LM Bifurcation PCI remains a topic of great interest in our fraternity of Interventional Cardiology. Endless debate between PCI and CABG in patients with left main and multivessel disease fuels interest in evolving strategies to improve PCI outcomes. Two recent trial publications have shed further light on our understanding.
A recent subgroup analysis of EXCEL Trial reported outcomes of LM PCI vs CABG according to lesion site: Either distal LM bifurcation or ostial/shaft lesion. Total of 1852 patients were evaluated in the study with 84.2% with distal bifurcation and 15.8% ostial/shaft left main disease. It is important to note that EXCEL enrolled patients with low to intermediate SYNTAX score of ≤ 32.
At three year follow up, patients with distal left main disease have similar death, MI or stoke whether treated with PCI or CABG (15.6% vs 14.9% or 1.07,95% CI 081-1.42, P=0.80). Similarly, patients with ostial/shaft left main disease also exhibited no difference between PCI or CABG. However, rate of ischemia driven revascularization at three years was twice as high in PCI arm compared to CABG in distal LM group (13.2% vs 7.2%, OR 2.00, 95% CI 1.41-2.85, P=0.0002). Conversely, patients with ostial and shaft left main disease did not exhibit higher rate of revascularization compared to CABG. Not surprisingly, non LM disease extent had impact on outcomes. Patients with SYNTAX score > 32, composite of death, MI, stroke or ischemia revascularization was worse with PCI. (Distal LM and SYNTAX > 32: PCI 25.5% vs CABG 14.5% P=0.008)
Outside of US, especially in Asia, PCI is practiced as preferred strategy for ostial/shaft LM disease already and perhaps these findings may have impact on guideline writers in western hemisphere about expansion of indication. However, technique used for distal LM bifurcation PCI was not reported.
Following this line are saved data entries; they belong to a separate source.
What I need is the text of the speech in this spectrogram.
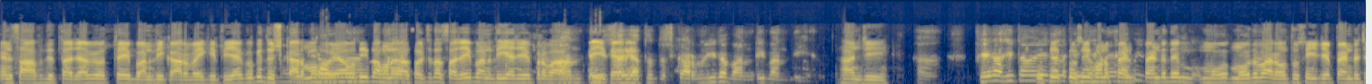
ਇਨਸਾਫ ਦਿੱਤਾ ਜਾਵੇ ਉੱਤੇ ਬਣਦੀ ਕਾਰਵਾਈ ਕੀਤੀ ਜਾਏ ਕਿਉਂਕਿ ਦੁਸ਼ਕਰਮ ਗੱਲ ਹੋਇਆ ਉਹਦੀ ਤਾਂ ਹੁਣ ਅਸਲ 'ਚ ਤਾਂ ਸਜ਼ਾ ਹੀ ਬਣਦੀ ਹੈ ਜੇ ਪਰਿਵਾਰ ਬਣਦੀ ਇਹ ਕਹਿ ਰਿਹਾ। ਸਜ਼ਾ ਤਾਂ ਦੁਸ਼ਕਰਮ ਦੀ ਤਾਂ ਬਣਦੀ ਬਣਦੀ ਹੈ ਹਾਂਜੀ। ਹਾਂ ਫਿਰ ਅਸੀਂ ਤਾਂ ਇਹ ਤੁਸੀਂ ਗੱਲ ਤੁਸੀਂ ਹੁਣ ਪਿੰਡ ਪਿੰਡ ਦੇ ਮੋ- ਮੋਹਦਵਾਰ ਤੁਸੀਂ ਜੇ ਪਿੰਡ 'ਚ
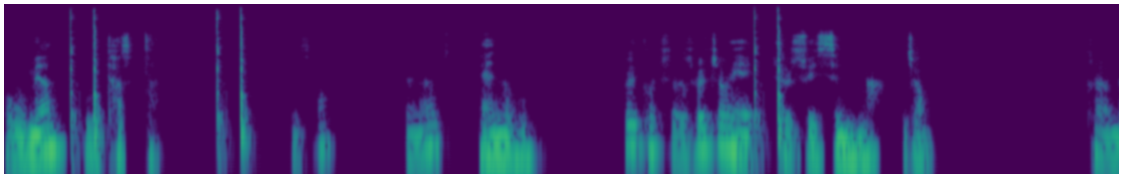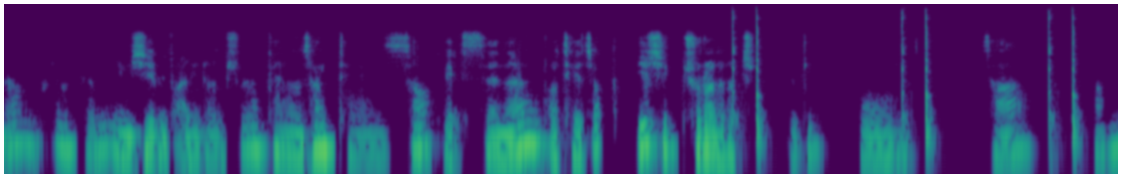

However, another study reporting from two multicenter real-world registries of 1353 patients evaluated impact of generation of DES and one vs two stent bifurcation techniques on long term outcomes of LMCA PCI. The primary endpoint was cardiac death or MI, stent thrombosis and TVR at three year follow up. As expected single stent strategy and current generation DES has better outcomes. Specifically, stent strategy one vs two (4.7% vs 18.6 %, HR 3.71, CI 2.55 to 5.39, P < 0.001); Current vs Early generation DES (4.6% vs 10.9%, HR 0.55, 95% CI 0.34 to 0.89, P = 0.014) Importantly, CKD and pre-PCI SB diameter stenosis > 50 % were independent predictors of MACE in current generation DES arm.
Moreover, the difference in outcome was mainly seen in patients with early generation DES. It is critical to note that number of patients treated with two stents in current generation DES arm was very small. Also, no finer techniques such as POT or FKB was taken into account. In summary, what we have learned from both studies is that we should always use current generation DES, with single stent strategy as preferred technique. The bigger question is how we can improve on this further?
This year at C3, in partnership with European Bifurcation Club, we explored finer techniques for LMCA PCI. Dr. Junya Shite from Kobe, Japan, presented data from 3DOCT registry demonstrating impressive impact on repeat revascularization in LMT distal bifurcation PCI.
For 2019, we will again we bring back the deep dive into LMT treatment, especially targeting critical issue of how we reduce TLR at long term in distal LM bifurcation. My opinion, after performing hundreds of distal LM PCI for almost two decades, is that multiple important steps impact long term outcome of these patients including precision techniques and best medical therapy.
In 2019 at C3, we will once again have world experts on bifurcation all together in one platform. This includes; current president of EBC, Dr. Goran Stankovic, Dr. Junya Shite and Yoshinobu Murasato from Japan, Francesco Burzotta and Imad Sheiban from Italy, Yves Louvard from France along with North American experts. We will debate the best techniques and review the expert opinions for LM PCI. Please mark your calendar for June 23-26, 2019 – you do not want to miss this event!
By, Rajesh Dave, MD, FACC, FSCAI